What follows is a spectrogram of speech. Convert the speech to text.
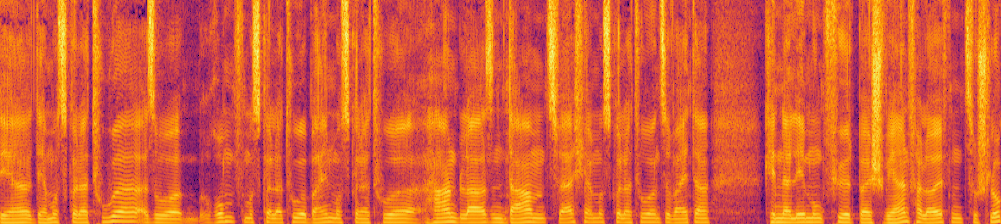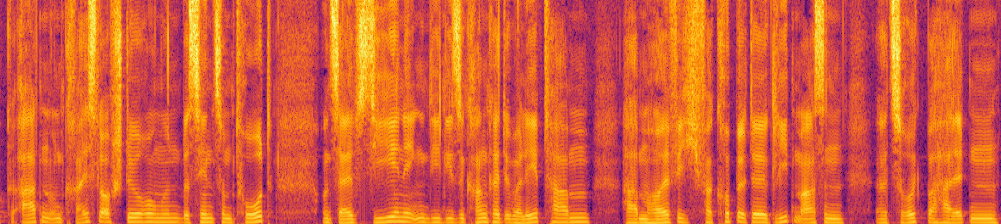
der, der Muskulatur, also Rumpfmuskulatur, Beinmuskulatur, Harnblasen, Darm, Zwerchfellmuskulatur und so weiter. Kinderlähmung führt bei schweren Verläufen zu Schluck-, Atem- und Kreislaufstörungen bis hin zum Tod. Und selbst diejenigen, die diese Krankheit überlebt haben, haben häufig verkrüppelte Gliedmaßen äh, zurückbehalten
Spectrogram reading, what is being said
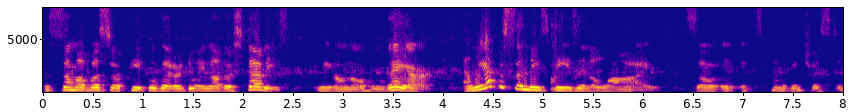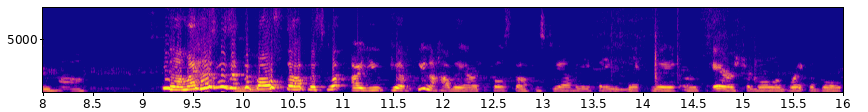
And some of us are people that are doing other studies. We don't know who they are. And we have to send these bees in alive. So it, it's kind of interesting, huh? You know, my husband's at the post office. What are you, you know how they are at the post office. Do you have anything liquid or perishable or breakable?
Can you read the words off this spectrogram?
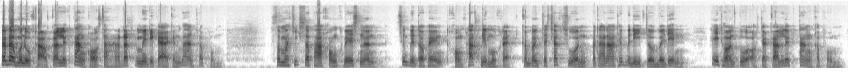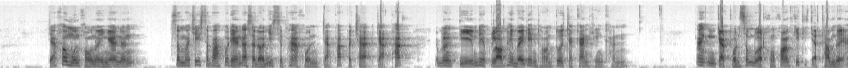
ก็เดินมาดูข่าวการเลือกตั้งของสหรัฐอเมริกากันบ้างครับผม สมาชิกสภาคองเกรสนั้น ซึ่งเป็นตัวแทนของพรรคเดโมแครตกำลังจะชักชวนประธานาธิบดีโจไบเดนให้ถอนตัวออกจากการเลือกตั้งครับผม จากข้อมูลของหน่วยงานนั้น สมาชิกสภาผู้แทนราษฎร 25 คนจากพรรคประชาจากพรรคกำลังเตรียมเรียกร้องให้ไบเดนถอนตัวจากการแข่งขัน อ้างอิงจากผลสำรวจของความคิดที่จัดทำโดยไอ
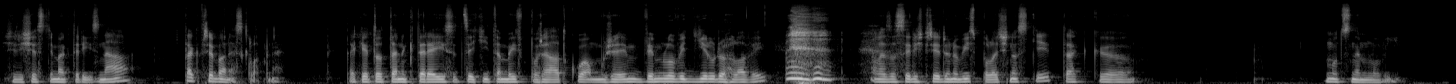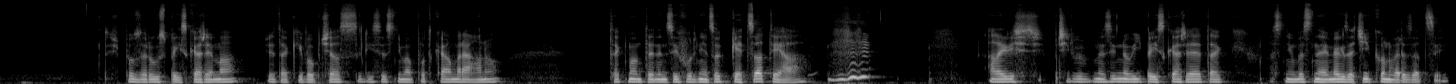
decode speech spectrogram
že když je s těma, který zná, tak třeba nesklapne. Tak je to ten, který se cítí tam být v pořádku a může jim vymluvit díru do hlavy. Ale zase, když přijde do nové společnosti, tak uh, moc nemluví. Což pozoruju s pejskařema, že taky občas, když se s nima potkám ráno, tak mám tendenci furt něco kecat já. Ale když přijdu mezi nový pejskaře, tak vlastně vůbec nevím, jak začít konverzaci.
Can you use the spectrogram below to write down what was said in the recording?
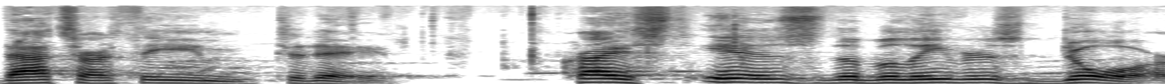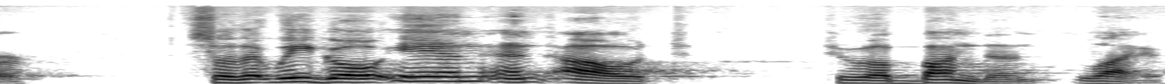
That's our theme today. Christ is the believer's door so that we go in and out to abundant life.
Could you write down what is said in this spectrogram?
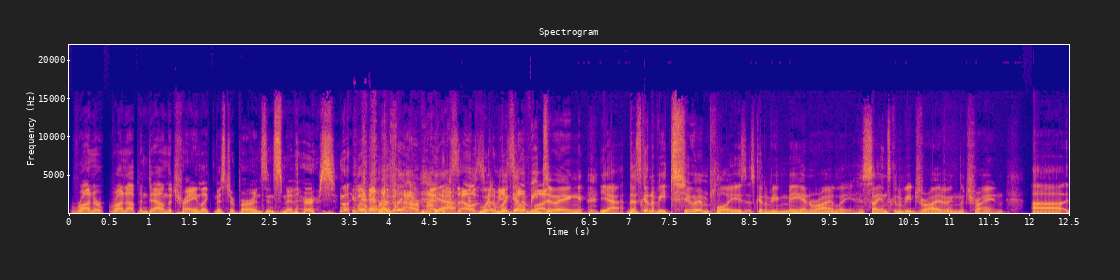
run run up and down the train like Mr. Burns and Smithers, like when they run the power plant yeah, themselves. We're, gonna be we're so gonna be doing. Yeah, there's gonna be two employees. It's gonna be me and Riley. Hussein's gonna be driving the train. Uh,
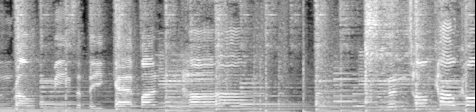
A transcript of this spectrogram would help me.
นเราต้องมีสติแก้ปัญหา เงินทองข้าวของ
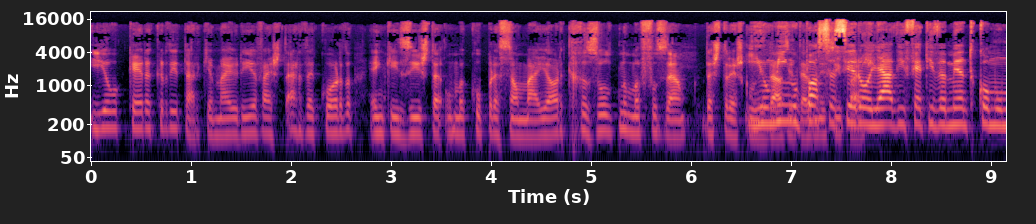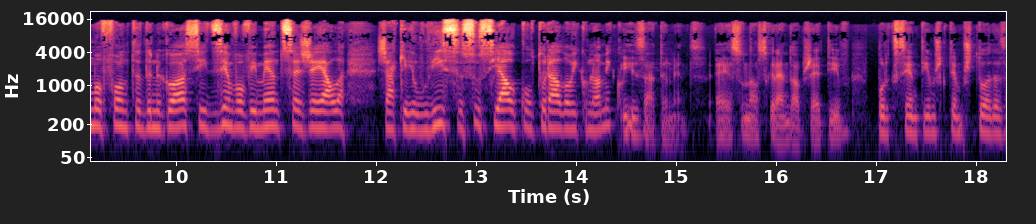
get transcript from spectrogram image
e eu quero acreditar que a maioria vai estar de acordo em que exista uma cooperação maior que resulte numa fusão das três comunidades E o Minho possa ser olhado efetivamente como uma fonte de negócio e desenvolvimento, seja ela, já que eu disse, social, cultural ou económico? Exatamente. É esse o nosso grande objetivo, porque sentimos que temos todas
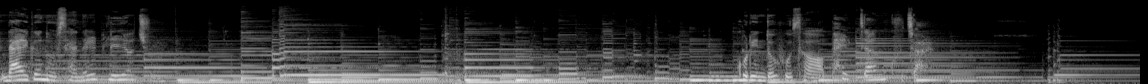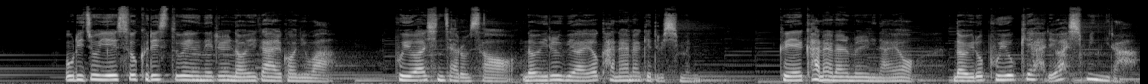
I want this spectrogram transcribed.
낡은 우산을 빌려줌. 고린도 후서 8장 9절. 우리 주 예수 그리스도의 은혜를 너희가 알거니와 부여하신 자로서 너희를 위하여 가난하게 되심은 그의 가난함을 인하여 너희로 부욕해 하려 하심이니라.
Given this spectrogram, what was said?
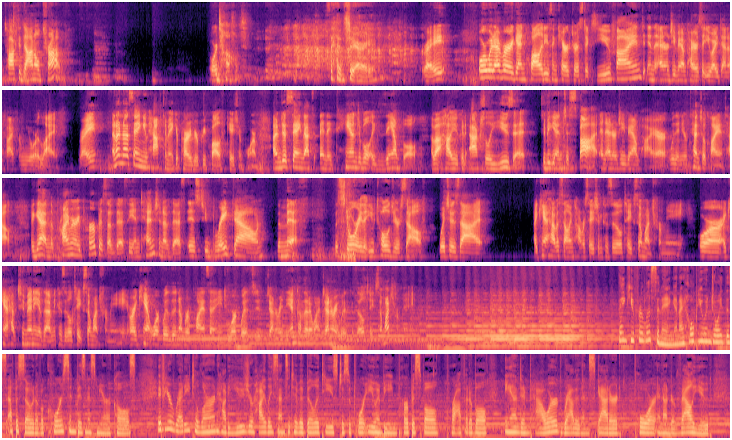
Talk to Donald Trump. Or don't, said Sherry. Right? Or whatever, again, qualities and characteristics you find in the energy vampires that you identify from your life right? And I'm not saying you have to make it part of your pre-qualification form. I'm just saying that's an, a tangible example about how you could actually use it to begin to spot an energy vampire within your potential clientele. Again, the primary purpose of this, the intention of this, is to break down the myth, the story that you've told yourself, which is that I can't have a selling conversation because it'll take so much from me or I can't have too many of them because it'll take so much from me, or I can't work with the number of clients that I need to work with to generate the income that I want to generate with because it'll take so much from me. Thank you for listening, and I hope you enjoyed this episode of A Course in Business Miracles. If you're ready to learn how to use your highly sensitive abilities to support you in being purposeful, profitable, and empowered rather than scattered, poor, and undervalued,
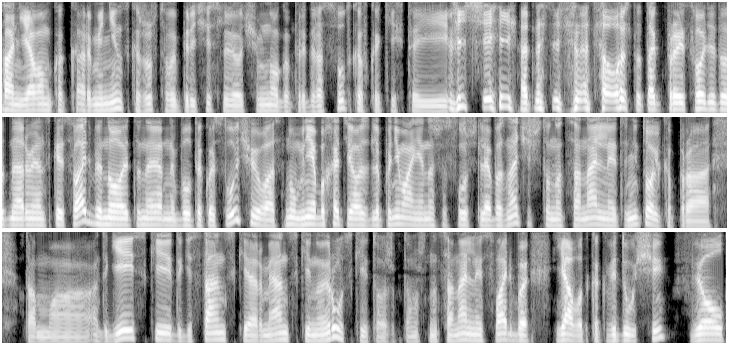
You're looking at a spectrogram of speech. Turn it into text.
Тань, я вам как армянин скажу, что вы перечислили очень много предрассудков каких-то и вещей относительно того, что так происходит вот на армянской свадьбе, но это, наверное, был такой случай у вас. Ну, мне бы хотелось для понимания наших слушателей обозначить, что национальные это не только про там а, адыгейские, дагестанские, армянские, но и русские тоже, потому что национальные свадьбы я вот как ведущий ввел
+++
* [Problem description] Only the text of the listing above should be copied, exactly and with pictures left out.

* [Your solution]
What follows is a spectrogram of speech. Convert the speech to text.
der, der Muskulatur, also Rumpfmuskulatur, Beinmuskulatur, Harnblasen, Darm, Zwerchfellmuskulatur und so weiter. Kinderlähmung führt bei schweren Verläufen zu Schluck-, Atem- und Kreislaufstörungen bis hin zum Tod. Und selbst diejenigen, die diese Krankheit überlebt haben, haben häufig verkrüppelte Gliedmaßen äh, zurückbehalten
Spectrogram reading, what is being said
And some of us are people that are doing other studies. We don't know who they are. And we have to send these bees in alive. So it, it's kind of interesting, huh? You know, my husband's at the post office. What are you, you know how they are at the post office. Do you have anything liquid or perishable or breakable?
Can you read the words off this spectrogram?
ก็เดินมาดูข่าวการเลือกตั้งของสหรัฐอเมริกากันบ้างครับผม สมาชิกสภาคองเกรสนั้น ซึ่งเป็นตัวแทนของพรรคเดโมแครตกำลังจะชักชวนประธานาธิบดีโจไบเดนให้ถอนตัวออกจากการเลือกตั้งครับผม จากข้อมูลของหน่วยงานนั้น สมาชิกสภาผู้แทนราษฎร 25 คนจากพรรคประชาจากพรรคกำลังเตรียมเรียกร้องให้ไบเดนถอนตัวจากการแข่งขัน อ้างอิงจากผลสำรวจของความคิดที่จัดทำโดยไอ
decode speech spectrogram
že když je s těma, který zná, tak třeba nesklapne. Tak je to ten, který se cítí tam být v pořádku a může jim vymluvit díru do hlavy. Ale zase, když přijde do nové společnosti, tak uh, moc nemluví. Což pozoruju s pejskařema, že taky občas, když se s nima potkám ráno, tak mám tendenci furt něco kecat já. Ale když přijdu mezi nový pejskaře, tak vlastně vůbec nevím, jak začít konverzaci.
Can you use the spectrogram below to write down what was said in the recording?
That's our theme today. Christ is the believer's door so that we go in and out to abundant life.
Could you write down what is said in this spectrogram?
run run up and down the train like Mr. Burns and Smithers, like when they run the power plant yeah, themselves. We're, gonna be we're so gonna be doing. Yeah, there's gonna be two employees. It's gonna be me and Riley. Hussein's gonna be driving the train. Uh,
A transcript of this spectrogram would help me.
นเราต้องมีสติแก้ปัญหา เงินทองข้าวของ
get transcript from spectrogram image
e eu quero acreditar que a maioria vai estar de acordo em que exista uma cooperação maior que resulte numa fusão das três comunidades E o Minho possa ser olhado efetivamente como uma fonte de negócio e desenvolvimento, seja ela, já que eu disse, social, cultural ou económico? Exatamente. É esse o nosso grande objetivo, porque sentimos que temos todas
I want this spectrogram transcribed.
낡은 우산을 빌려줌. 고린도 후서 8장 9절. 우리 주 예수 그리스도의 은혜를 너희가 알거니와 부여하신 자로서 너희를 위하여 가난하게 되심은 그의 가난함을 인하여 너희로 부욕해 하려 하심이니라.
Given this spectrogram, what was said?
Talk to Donald Trump. Or don't, said Sherry. Right? Or whatever, again, qualities and characteristics you find in the energy vampires that you identify from your life right? And I'm not saying you have to make it part of your pre-qualification form. I'm just saying that's an, a tangible example about how you could actually use it to begin to spot an energy vampire within your potential clientele. Again, the primary purpose of this, the intention of this, is to break down the myth, the story that you've told yourself, which is that I can't have a selling conversation because it'll take so much from me or I can't have too many of them because it'll take so much from me, or I can't work with the number of clients that I need to work with to generate the income that I want to generate with because it'll take so much from me. Thank you for listening, and I hope you enjoyed this episode of A Course in Business Miracles. If you're ready to learn how to use your highly sensitive abilities to support you in being purposeful, profitable, and empowered rather than scattered, poor, and undervalued,
You're looking at a spectrogram of speech. Turn it into text.
Тань, я вам как армянин скажу, что вы перечислили очень много предрассудков каких-то и вещей относительно того, что так происходит вот на армянской свадьбе, но это, наверное, был такой случай у вас. Ну, мне бы хотелось для понимания наших слушателей обозначить, что национальные это не только про там а, адыгейские, дагестанские, армянские, но и русские тоже, потому что национальные свадьбы я вот как ведущий ввел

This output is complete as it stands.